What is it that draws people to religion?
We hear contemporary couples with young children expressing the idea that if church is to be part of family life, they want to find one that teaches lots of goodness morality and a lot less about a judgmental and punitive god that expects the same from believers.
Some of these couples have not set foot in a church since they themselves were children. Other folks come to churches seeking an alternative to spiritual and psychological attitudes that have not served them well. Some are drawn to religion and to churches after some sort of personal trauma or loss, seeking answers to questions to which they’d never given conscious prior attention.
There are also those who seek an opportunity to teach families and children in particular about giving service, expecting that the social circle within a church congregation will provide that opportunity as well as one for greater social contact and interaction. Opportunities to give service in contexts other than church congregations are abundant and I would not suggest that the primary appeal of religion is an opportunity to perform some good work in a formalized moral setting.
Just what is it that our church congregations offer in their communities – and does that offering have a real potential of satisfying the needs or hungers of those looking through the doors and windows?

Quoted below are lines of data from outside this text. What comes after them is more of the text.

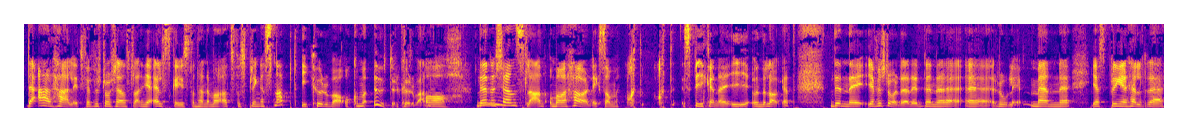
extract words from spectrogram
det är härligt för jag förstår känslan. Jag älskar just den här när man, att få springa snabbt i kurva och komma ut ur kurvan. Oh. Den mm. känslan och man hör liksom spikarna i underlaget. Den är, jag förstår det, den är eh, rolig. Men eh, jag springer hellre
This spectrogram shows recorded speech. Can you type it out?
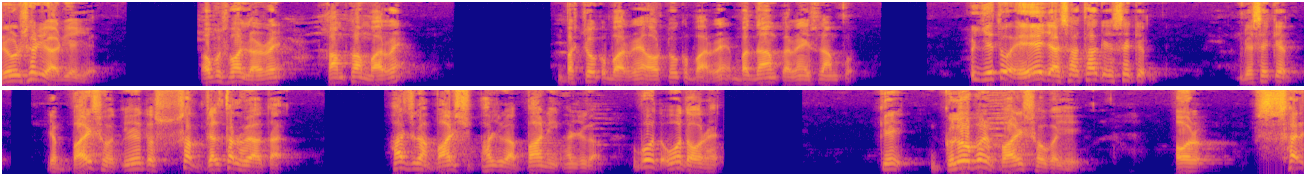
ریولیوشنری آئیڈیا یہ اب اس بات لڑ رہے ہیں خام خام مار رہے ہیں بچوں کو مار رہے ہیں عورتوں کو مار رہے ہیں بدنام کر رہے ہیں اسلام کو یہ تو ایج ایسا تھا کہ جیسے کہ جیسے کہ جب بارش ہوتی ہے تو سب جلتل ہو جاتا ہے ہر جگہ بارش ہر جگہ پانی ہر جگہ وہ دور ہے کہ گلوبل بارش ہو گئی ہے اور سر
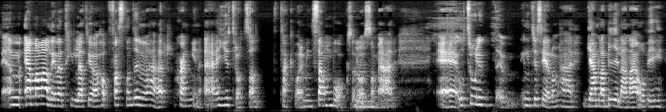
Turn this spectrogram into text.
en, en av anledningarna till att jag har fastnat i den här genren är ju trots allt tack vare min sambo också då Mm. som är eh, otroligt eh, intresserad av de här gamla bilarna och vi,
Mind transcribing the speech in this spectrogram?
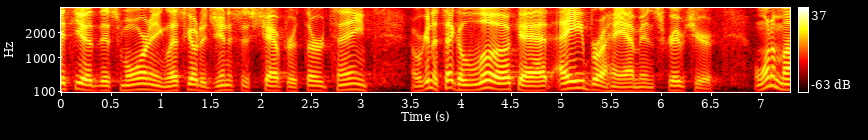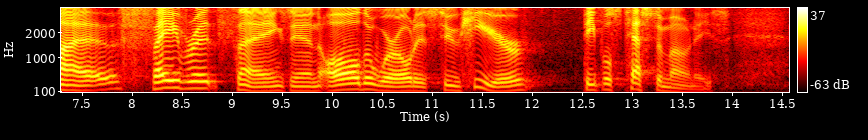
with you this morning, let's go to Genesis chapter 13. And we're going to take a look at Abraham in Scripture. One of my favorite things in all the world is to hear people's testimonies.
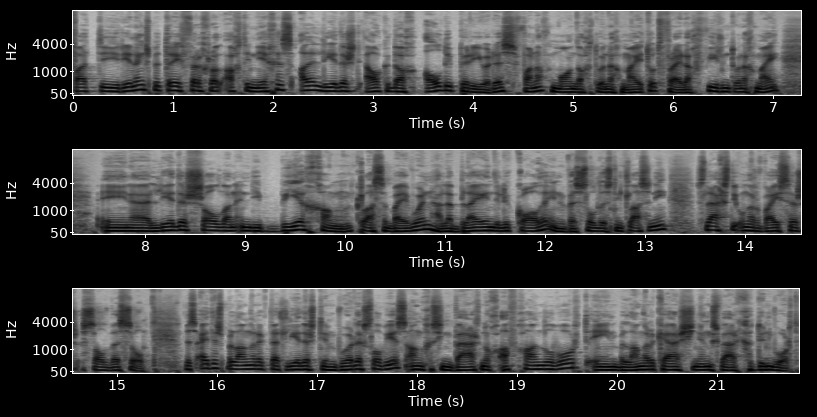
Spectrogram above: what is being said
Wat die reëlings betref vir graad 8 en 9s, alle leerders elke dag al die periodes vanaf Maandag 20 20 Mei tot Vrydag 24 Mei en uh, leerders sal dan in die B-gang klasse bywoon. Hulle bly in die lokale en wissel dus nie klasse nie. Slegs die onderwysers sal wissel. Dis uiters belangrik dat leerders teenwoordig sal wees aangesien werk nog afgehandel word en belangrike hersieningswerk gedoen word.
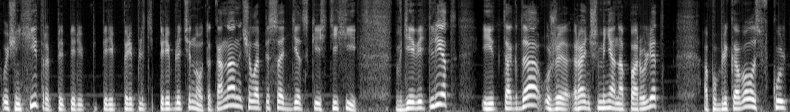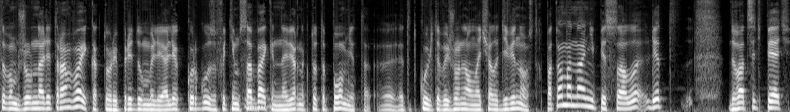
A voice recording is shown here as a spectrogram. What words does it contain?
очень хитро пе- пере- пере- переплет- переплетено. Так она начала писать детские стихи в 9 лет, и тогда уже раньше меня на пару лет опубликовалась в культовом журнале «Трамвай», который придумали Олег Кургузов и Тим Собакин. Наверное, кто-то помнит э, этот культовый журнал начала 90-х. Потом она не писала лет 25.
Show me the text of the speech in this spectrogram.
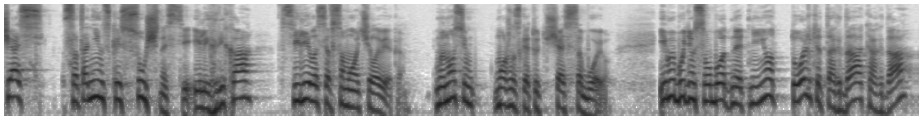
часть сатанинской сущности или греха вселилась в самого человека. Мы носим, можно сказать, эту часть с собой. И мы будем свободны от нее только тогда, когда,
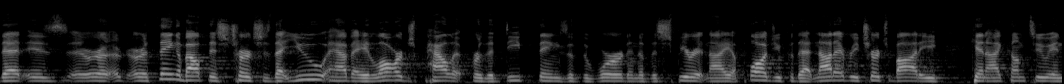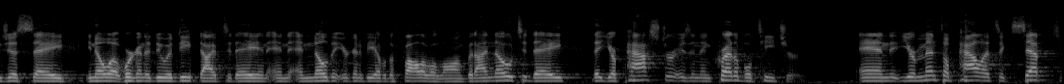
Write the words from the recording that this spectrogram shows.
that is, or, or, a thing about this church is that you have a large palate for the deep things of the word and of the spirit, and I applaud you for that. Not every church body can I come to and just say, you know what, we're going to do a deep dive today and, and, and know that you're going to be able to follow along. But I know today that your pastor is an incredible teacher and your mental palates accept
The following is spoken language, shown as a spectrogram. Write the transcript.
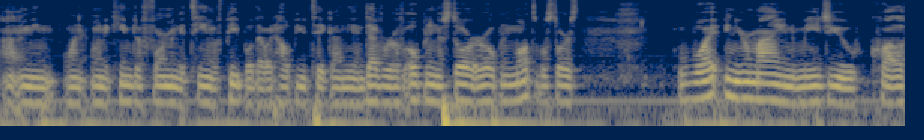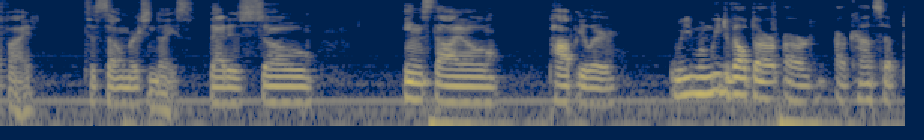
i mean when, when it came to forming a team of people that would help you take on the endeavor of opening a store or opening multiple stores what in your mind made you qualified to sell merchandise. That is so in style popular. We when we developed our our, our concept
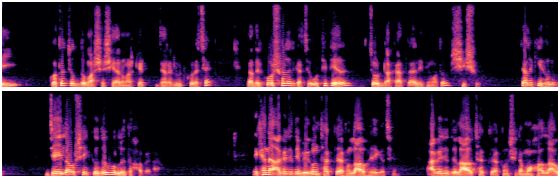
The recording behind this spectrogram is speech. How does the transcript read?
এই গত চোদ্দ মাসে শেয়ার মার্কেট যারা লুট করেছে, তাদের কৌশলের কাছে অতীতের চোর ডাকাতরা রীতিমতো শিশু। তাহলে কি হলো? যেই লাউ সেই কদু বললে তো হবে না। এখানে আগে যদি বেগুন থাকতো, এখন লাউ হয়ে গেছে। আগে যদি লাউ থাকতো, এখন সেটা মহা লাউ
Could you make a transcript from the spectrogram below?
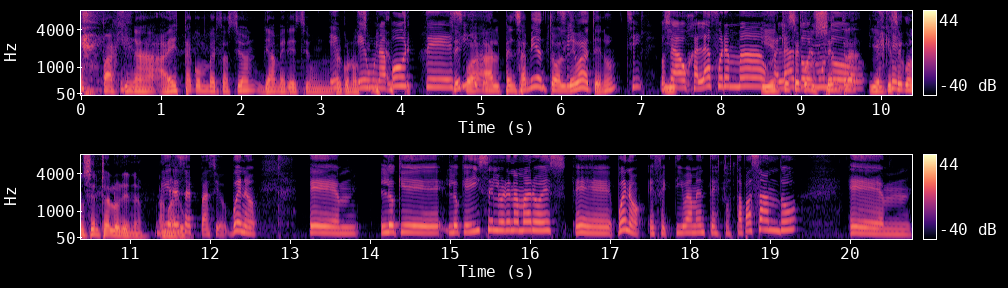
páginas a esta conversación ya merece un Es- es reconocimiento. un aporte, Sí, sí, pues, al pensamiento, al Sí. debate, ¿no? Sí, o Y- sea, ojalá fueran más, ¿Y en ojalá qué se el concentra, mundo y en qué se concentra Lorena? Amaru? ese espacio. Bueno, eh, lo, que, lo que dice Lorena Amaro es, eh, bueno, efectivamente esto está pasando. eh,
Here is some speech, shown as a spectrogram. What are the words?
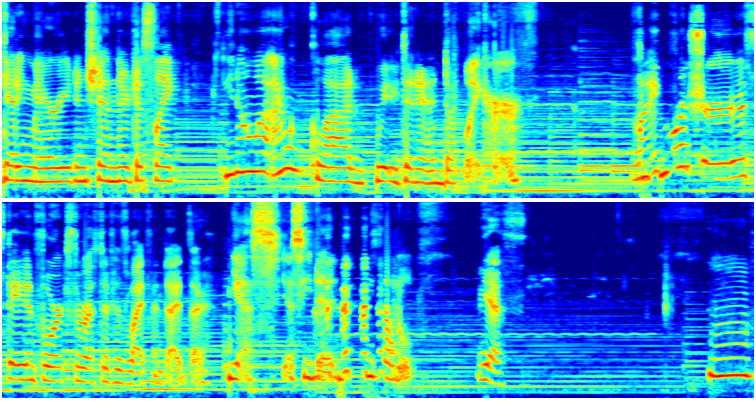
getting married and shit, and they're just like, you know what? I'm glad we didn't end up like her. Mike for sure stayed in Forks the rest of his life and died there. Yes, yes, he did. he settled. Yes. Mm.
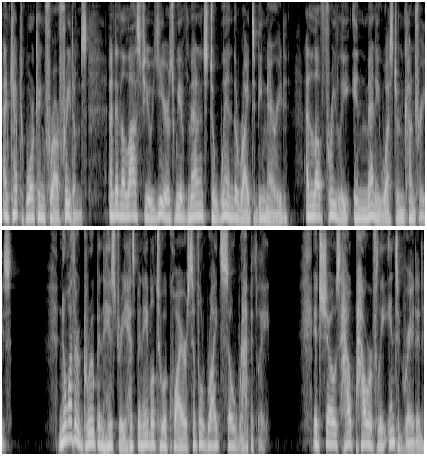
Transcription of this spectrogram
and kept working for our freedoms, and in the last few years we have managed to win the right to be married and love freely in many Western countries. No other group in history has been able to acquire civil rights so rapidly. It shows how powerfully integrated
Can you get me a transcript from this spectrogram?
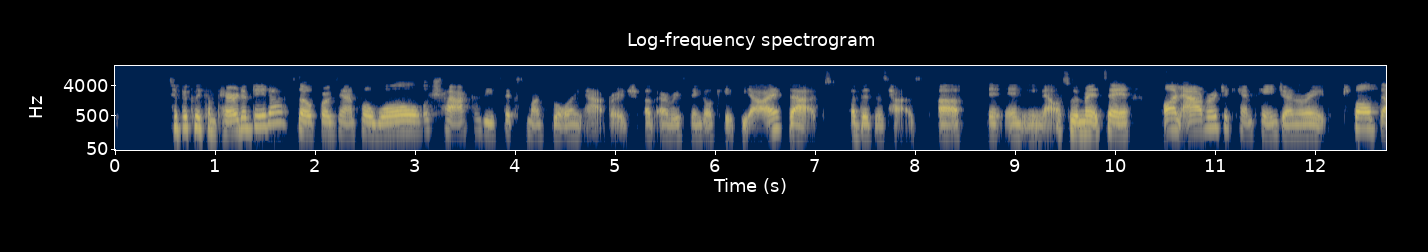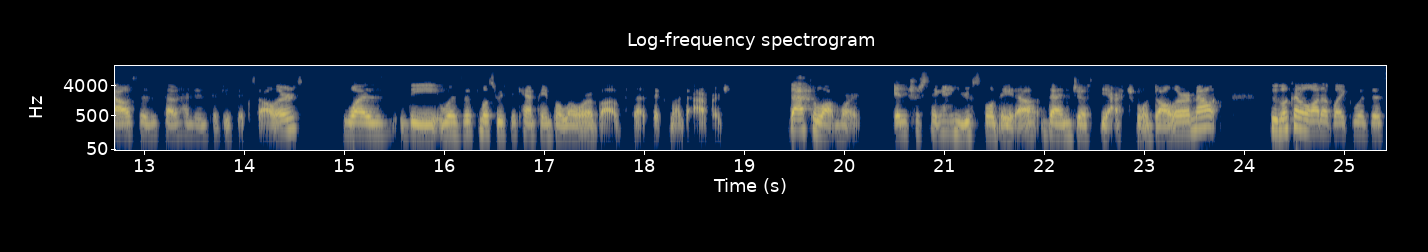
typically comparative data. So, for example, we'll track the six month rolling average of every single KPI that a business has uh, in, in email. So, we might say on average, a campaign generates twelve thousand seven hundred fifty six dollars. Was the was this most recent campaign below or above that six month average? That's a lot more interesting and useful data than just the actual dollar amount. So we look at a lot of like, was this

The enduring power of religion is not as a social club. Rather, it lies in the realm of the needs for meaning and purpose in living. The venue in life that seems to require endurance is more in the perceptive realm of mind and spirit and is not better countered by an approach of moralizing and exhortation to conscious believing with strict conformity to tradition and doctrine.
When our non-physiological internal hungers flare up, the void to be filled is not satisfied by lasagna, a hot bath or a good night’s sleep. These hungers generate not a weakness in body, but a powerful uneasiness or restlessness with life.
Often we think we are just worried about things, wanting things we don’t have, dissatisfied with work, with marriage, with friends, our community, the economy or even our favorite pro team that’s never going to win a championship.
We may even mislabel internal spiritual restlessness as being the above those particular kinds of dis-satisfactions or perhaps as something worse, some sort of depression. TV ads now tempt us to a kind of self-diagnosis where we are encouraged to take a predisposition toward depression to a medical provider in hopes of a prescription of the advertised “feel-better-medicine.”
Religion ought to hold out the possibility to the internally restless that there is something available that fills the void – something more than just Sunday worship, potluck suppers, and cliched generalities around believing. It should be no surprise that a hunger for something more powerful arouses not just laity, but the clergy as well.
If being spiritual means more than just going through weekly motions and repeating worn out slogans then what ought to be offered is something responsive to that internal hunger, what Alan Watts called a “non-verbal experience of the divine.” However, such an objective currently seems out of place. In Watts’ words (written in 1947 but absolutely true today), “The Church is still overwhelmingly didactic and verbose.”
The power behind our beliefs is not our ability to become educated in what scripture SAYS, thereby permitting us opportunities to publicly display how well we can read or memorize famous verses. Power lies in what scripture, prayer, tradition and reason prompt within and I’m not talking about being prompted to obey, conform and donate.
The non-verbal experience of the divine lies within the potential of every spiritual congregation but remains somewhat elusive – even perhaps hidden. The more common emphasis seems to be more on social behavior and an effort to cause or resist change by religious rhetoric.
What about a belief system that acknowledges the mystical in our psychologies of perception? Working in a mystical venue has always been a part of living. Farmers plant corn because in their minds eye they see a field of ripe corn. Buildings are constructed because an architect visualized in his mind what he later designed on paper. Meals are prepared from scratch by mothers who know recipes by heart, bring together separate materials and turn them into tasty and satisfying dishes. What is visualized internally is the source of what is created externally.
Martin Buber, referring to a non-verbal experience of the divine, wrote,
“God is the mysterium tremendum that appears and overthrows, but he is also the mystery of the self-evident, nearer to me than my I.”
That which we have labeled “mystical” is in reality a part of most everything we ourselves create and accomplish. Can we not truly say that the Mysterium Tremendum is the ultimate end we seek in actively involving ourselves in a spiritual life?
Without a mystical sense and approach to both worship and daily living, do our congregations busy themselves as social clubs more concerned about public opinion and conformity, perceiving themselves as an island surrounded by a sea of hostile, stupid or indifferent waters?
So long as our active participation is limited to a purely social venue where participation is mentally easy, almost a lazy alternative to a personal pursuit of the kind of intimacy with God portrayed by Jesus, we will go through life running the risk of doing what we do out of social habit.
Perhaps even worse, we will ultimately suffer a church-social burnout.
Clergy – all ministers – ought to openly seek a growth of independence from themselves within their congregations. Publicly telling God what to do and the people how to behave is a poor substitute for teaching and modeling spiritual independence and spiritual self-sustenance.
Telling congregations that “God has a plan for you!” Followed by some behavioral and ritual formula by which a pleased God then activates some ephemeral plan for you and your loved ones, you are invited to enter into a literalistic interpretation of a religious reality that has very little to do with the reality defined by our own intuitively activated senses.